Work item:
Return, from the data that follows, each line that holds the word "recording".

── Extracted entries

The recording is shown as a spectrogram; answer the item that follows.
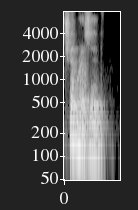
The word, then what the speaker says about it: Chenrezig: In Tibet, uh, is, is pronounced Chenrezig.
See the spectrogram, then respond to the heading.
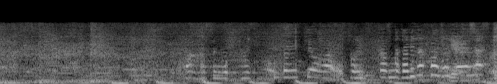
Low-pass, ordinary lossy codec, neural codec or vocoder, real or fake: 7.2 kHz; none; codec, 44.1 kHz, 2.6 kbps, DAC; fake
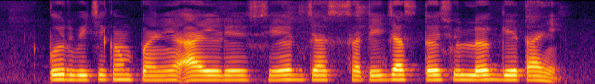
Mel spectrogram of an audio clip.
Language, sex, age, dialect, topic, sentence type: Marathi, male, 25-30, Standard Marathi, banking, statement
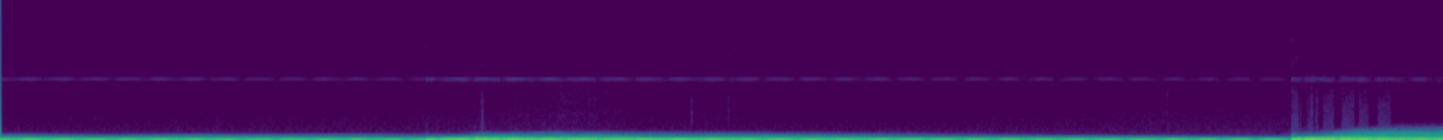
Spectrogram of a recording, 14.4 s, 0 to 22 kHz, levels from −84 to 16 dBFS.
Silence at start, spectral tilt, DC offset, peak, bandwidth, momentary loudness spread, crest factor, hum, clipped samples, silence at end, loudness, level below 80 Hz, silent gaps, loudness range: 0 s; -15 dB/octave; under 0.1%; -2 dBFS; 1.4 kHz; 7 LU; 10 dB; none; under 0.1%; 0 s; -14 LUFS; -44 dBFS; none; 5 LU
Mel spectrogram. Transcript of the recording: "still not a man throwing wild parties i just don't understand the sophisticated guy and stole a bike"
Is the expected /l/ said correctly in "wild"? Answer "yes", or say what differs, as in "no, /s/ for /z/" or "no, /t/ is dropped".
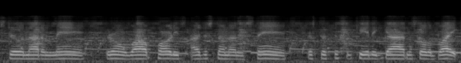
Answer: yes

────

Solved problem:
The recording is shown as a spectrogram; answer the item that follows.
Spectrogram of a recording, 14.4 s, 0 to 22 kHz, levels from −84 to 16 dBFS.
Mel spectrogram. Transcript of the recording: "still not a man throwing wild parties i just don't understand the sophisticated guy and stole a bike"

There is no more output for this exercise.